[SUPPLIED DATA]
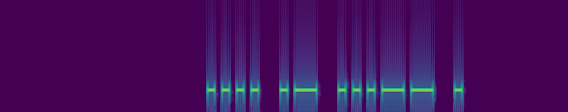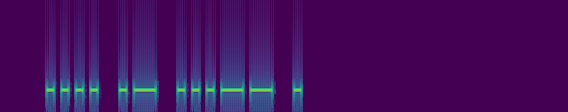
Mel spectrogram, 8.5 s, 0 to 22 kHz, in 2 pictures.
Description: Morse code, heard as a keyed tone, about 22 wpm, 700 Hz. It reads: HA3E HA3E
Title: DXCC-100 Call Signs - 4 Characters - Repeated 2x - 22wpm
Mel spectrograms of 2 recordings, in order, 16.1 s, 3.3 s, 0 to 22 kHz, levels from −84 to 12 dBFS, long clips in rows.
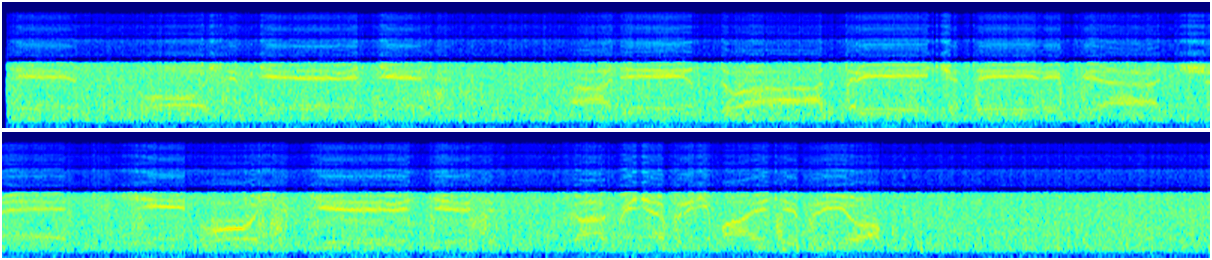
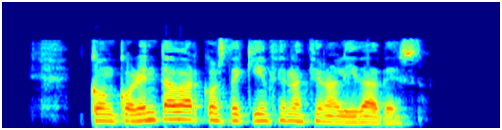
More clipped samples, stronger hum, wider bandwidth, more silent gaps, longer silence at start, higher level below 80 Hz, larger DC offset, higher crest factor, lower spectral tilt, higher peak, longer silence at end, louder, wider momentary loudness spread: neither; neither; first, 16 kHz vs 7.6 kHz; second, none vs 0.45-0.58 s; second, 0 s vs 0.3 s; about the same, -64 dBFS vs -60 dBFS; neither; about the same, 14 dB vs 16 dB; second, -1.5 dB/octave vs -5 dB/octave; second, -12 dBFS vs 0 dBFS; second, 0 s vs 0.55 s; second, -24 LUFS vs -15 LUFS; second, 5 LU vs 8 LU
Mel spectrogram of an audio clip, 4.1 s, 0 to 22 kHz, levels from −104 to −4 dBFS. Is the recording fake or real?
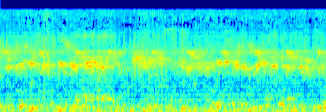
fake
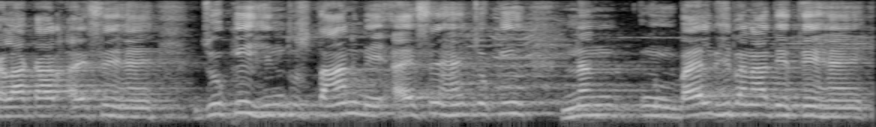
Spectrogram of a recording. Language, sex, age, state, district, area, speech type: Hindi, male, 60+, Uttar Pradesh, Mirzapur, urban, spontaneous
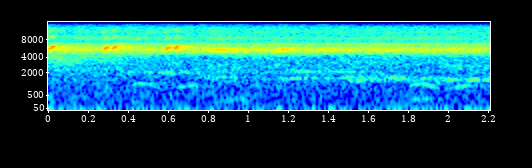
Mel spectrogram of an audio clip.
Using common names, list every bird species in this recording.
Purple-throated Fruitcrow, White-throated Toucan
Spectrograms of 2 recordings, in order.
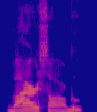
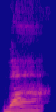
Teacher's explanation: You pronounce the two together as an SH, even if the R is at the end of one word and the S at the beginning of the next.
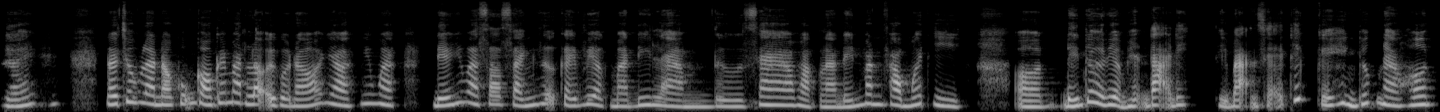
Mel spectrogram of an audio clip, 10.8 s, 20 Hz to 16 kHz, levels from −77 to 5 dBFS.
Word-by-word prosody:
Đấy, 225 +7 0 0.5
nói 275 +1 +5
chung 345 0 -1
là 295 -2 +5
nó 260 -1 +4
cũng 295 - -3
có 275 -4 +4
cái 325 +4 -2
mặt 325 -3 0
lợi 275 -3 +3
của 235 -2 -1
nó 220 +3 +1
nhỉ? 310 -1 -3 0.2
Nhưng 300 0 -4
mà 275 -3 +1 0.3
nếu 230 +1 +3
như 315 - -3
mà 305 -4 +1
so 135 - -2
sánh 230 - -1
giữa - - -3
cái 245 -4 -1
việc 250 -1 -3
mà 210 0 0
đi 245 +5 -1
làm 200 -5 0
từ 205 -1 -2
xa 255 +4 +1
hoặc 205 -3 -2
là 190 0 +1
đến 200 +4 -1
văn 290 -1 +1
phòng 245 -4 +3
ấy, 265 - 0
thì, 220 -7 -2 0.4
ờ, 195 -1 +1
đến 215 +1 +4
thời 315 -3 +2
điểm 250 -6 +3
hiện 215 +3 0
đại 250 -2 +4
đi, 255 +2 -1 0.2
thì - - -1
bạn - - +2
sẽ - - -6
thích 435 +2 0
cái 245 - +1
hình 265 -4 +2
thức 300 +7 -2
nào 250 -5 +3
hơn? 245 +3 +1
245 Hz, 285 wpm, -24 LUFS, 215-275 Hz, 0.5 s, nói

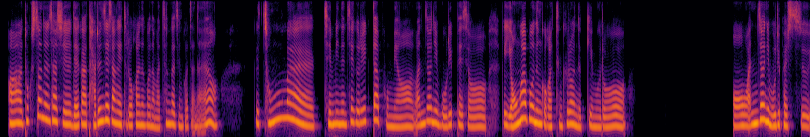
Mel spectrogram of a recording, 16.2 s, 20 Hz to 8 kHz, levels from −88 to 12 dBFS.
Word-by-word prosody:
아 235 0 +3
독서는 290 +5 0
사실 255 -6 +1
내가 195 +3 +2
다른 220 +5 +1
세상에 265 -6 +3
들어가는 205 -1 -2
거나 190 -2 -3
마찬가지인 190 +4 -3
거잖아요. 195 +5 -3 0.7
그 230 -4 -3
정말 245 - +1 0.2
재미있는 220 -1 +2
책을 240 0 -2
읽다 255 +3 -1
보면 175 -6 -3
완전히 235 +4 0
몰입해서 185 -3 -3 0.3
그 205 -2 -2
영화 215 - +5
보는 275 -7 +4
것 205 -3 -2
같은 180 +1 -4
그런 220 +1 0
느낌으로 175 0 -3 2.1
어 185 -1 +1
완전히 230 +8 +4
몰입할 200 0 +1
수 190 -1 -4
210 Hz, 260 characters per minute, -20 LUFS, 185-245 Hz, 2.1 s, 영화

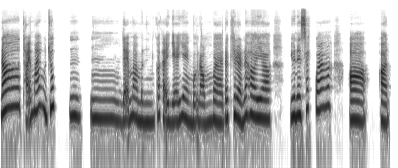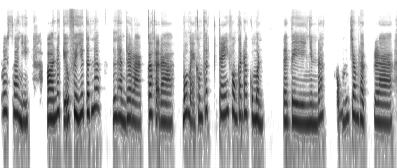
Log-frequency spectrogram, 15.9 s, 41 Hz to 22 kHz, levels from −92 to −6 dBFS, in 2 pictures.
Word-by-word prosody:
nó 395 +5 +6
thoải 235 +3 0
mái 355 +6 +3
một 345 -6 +1
chút, 405 +1 +2 0.2
ừm, 290 -1 -1 0.2
ừm, 265 -2 -3
để 235 +1 -1
mà 275 +1 0
mình 230 -1 -1
có 290 +4 -3
thể 255 -5 -1
dễ 230 +1 -1
dàng 255 -3 0
vận 225 +2 -3
động 225 +1 -1
và 230 -3 +1
đôi 260 - 0
khi 295 +1 0
là 250 -3 +4
nó 285 +5 +1
hơi, 285 -2 +4
à, 260 -1 +2 0.4
unisex 295 +7 +2
quá 355 - +3
á. 405 +2 +2 0.4
Ờ, 250 -2 +5 0.3
ờ, 235 -2 +3 0.3
nói 340 0 +1
sao 315 -2 +3
nhỉ? 230 -2 -1 0.3
Ờ, 260 +1 +6
nó 320 +5 +2
kiểu 240 +2 +3
phi 295 +1 +4
giới 320 +2 +3
tính 325 +1 +2
á, 400 0 -1 0.3
nên 280 +1 +1
thành 265 -4 +1
ra 265 0 +1
là 225 -3 0
có 315 -1 +3
thể 315 - 0
là 230 -1 0 0.2
bố 300 +3 +3
mẹ 305 - -2
không 285 -1 -2
thích 365 +6 -3 0.2
cái 310 +2 +1
phong 325 -5 +2
cách 300 0 -1
đó 320 - -1
của 270 - -2
mình, 255 -4 +2 0.4
tại 235 -1 -2
vì 225 -2 +2
nhìn 215 0 -1
nó 275 +4 -2 0.2
cũng - - -5 0.2
trông 295 -3 +1
thật 250 -3 -1
là, 225 -2 +1
265 Hz, 235 wpm, -23 LUFS, 235-300 Hz, 0.4 s, nó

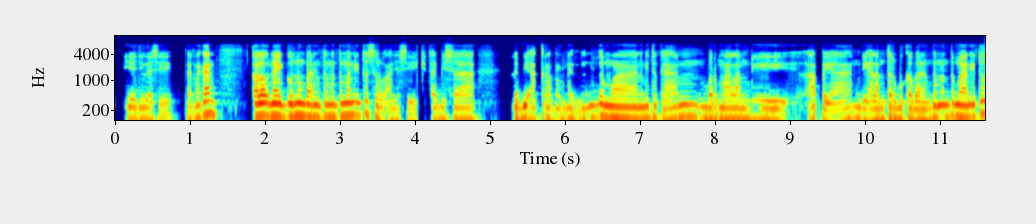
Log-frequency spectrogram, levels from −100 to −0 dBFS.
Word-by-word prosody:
Iya 125 - -3
juga 120 0 -3
sih, - - -7 0.3
karena 125 +2 -4
kan 170 +1 +7 0.5
kalau 150 +1 +8
naik 150 -1 +8
gunung 145 +1 +6
bareng 135 -1 +3
temen-temen 150 +2 +2
itu 155 - -5
seru 120 -3 -3
aja 110 -1 -7
sih. 105 0 -7
Kita - - -12
bisa 115 +1 -5 0.8
lebih 125 +3 +2
akrab 120 0 -5
de - - -5
dengan 115 0 -3
teman-teman 125 0 +2
gitu 130 +1 -2
kan, 115 +3 -2 0.4
bermalam 115 0 0
di - - -6 0.8
apa 120 - -4
ya, 100 - -5 0.3
di 115 - -3
alam 110 0 0
terbuka 115 -1 0
bareng 105 -1 0
teman-teman 135 0 +3
itu 170 +5 -1
125 Hz, 170 wpm, -24 LUFS, 115-140 Hz, 0.8 s, kalau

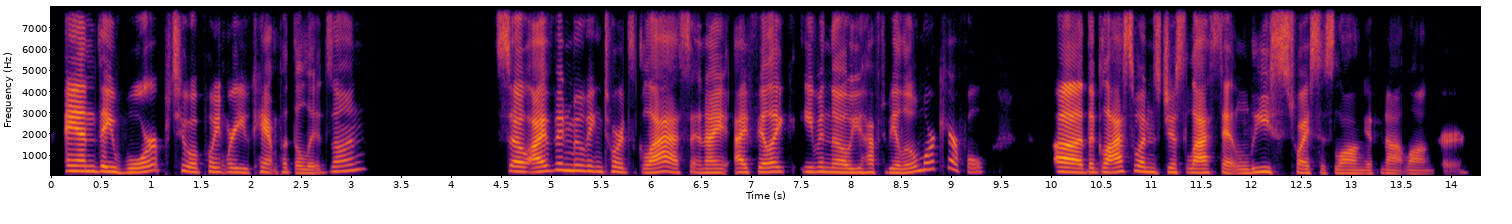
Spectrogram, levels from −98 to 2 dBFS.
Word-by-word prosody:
and, 250 -2 +7
they 230 -2 +4
warp 205 +9 -3
to 245 -6 -4
a 200 - -4
point 210 -1 -5
where 200 0 -1
you 185 -3 -5
can't 190 0 -1
put 200 -2 -10
the 170 - -8
lids 165 +6 -10
on. 270 +9 -6 1.3
So, 235 -3 +2
I've 220 +4 +6
been 300 -1 -2
moving 255 -4 -3
towards 210 -3 -5
glass, 190 +1 +2
and 180 0 -8
I 180 -1 +2
I 200 0 +2
feel 200 +1 -2
like, 220 +1 -1
even 215 -1 -4
though 195 -2 0
you 185 +1 -3
have 195 0 -5
to 195 - -22
be 185 - -3
a 175 - -3
little 195 +6 -5
more 325 +5 -4
careful, 215 - -7 0.7
uh, 210 -3 +9
the 200 +1 -3
glass 205 +4 +3
ones 215 -7 -2
just 195 0 -4
last, 185 0 +2
at 165 -2 -1
least, 195 +6 -2
twice 175 -3 -2
as 155 0 -5
long, 155 -2 -5
if 140 0 -13
not 150 -2 -9
longer. 140 +6 -13
200 Hz, 200 wpm, -24 LUFS, 180-225 Hz, 1.3 s, uh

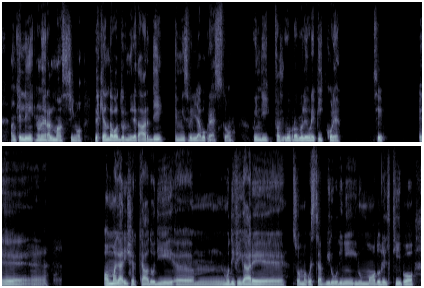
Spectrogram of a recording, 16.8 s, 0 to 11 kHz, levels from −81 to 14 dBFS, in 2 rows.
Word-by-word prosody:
anche 90 +3 -1
lì 110 0 +5
non 95 +1 0
era 95 -2 +1
il 85 - +3
massimo, 85 -1 -2 0.2
perché 100 - +1
andavo 95 0 +5
a - - +4
dormire 95 -1 -1
tardi 115 +6 0 0.2
e 95 - -10
mi 95 0 -2
svegliavo 85 -1 -2
presto, 80 +1 -9 0.3
quindi 90 -3 -2
facevo 95 -2 -1
proprio 90 0 +2
le 85 - +4
ore 90 -1 +4
piccole. 85 -4 -3 0.6
Sì. - - -1 0.7
Ehm 80 -5 -2 1.1
ho 115 - +5
magari 120 +2 +5
cercato 95 -3 -1
di, 85 -1 0
uhm, 80 -1 -3
modificare, 90 -2 +2
somma 90 -4 -4
queste 95 0 -3
abitudini 95 0 -1
in 90 - -2
un 95 0 -1
modo 95 -1 0
del 85 -1 -1
tipo: 90 -3 +1
90 Hz, 130 wpm, -22 LUFS, 85-95 Hz, 1.1 s, lì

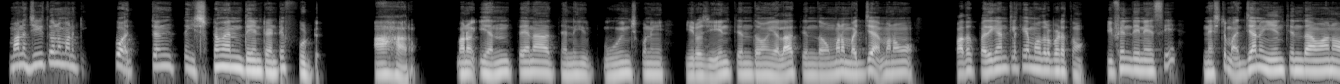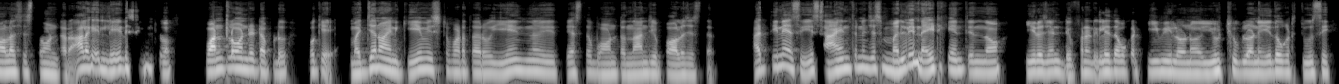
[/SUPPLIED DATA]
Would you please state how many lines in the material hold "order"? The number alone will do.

▶ [ANSWER TO THIS TASK]:
2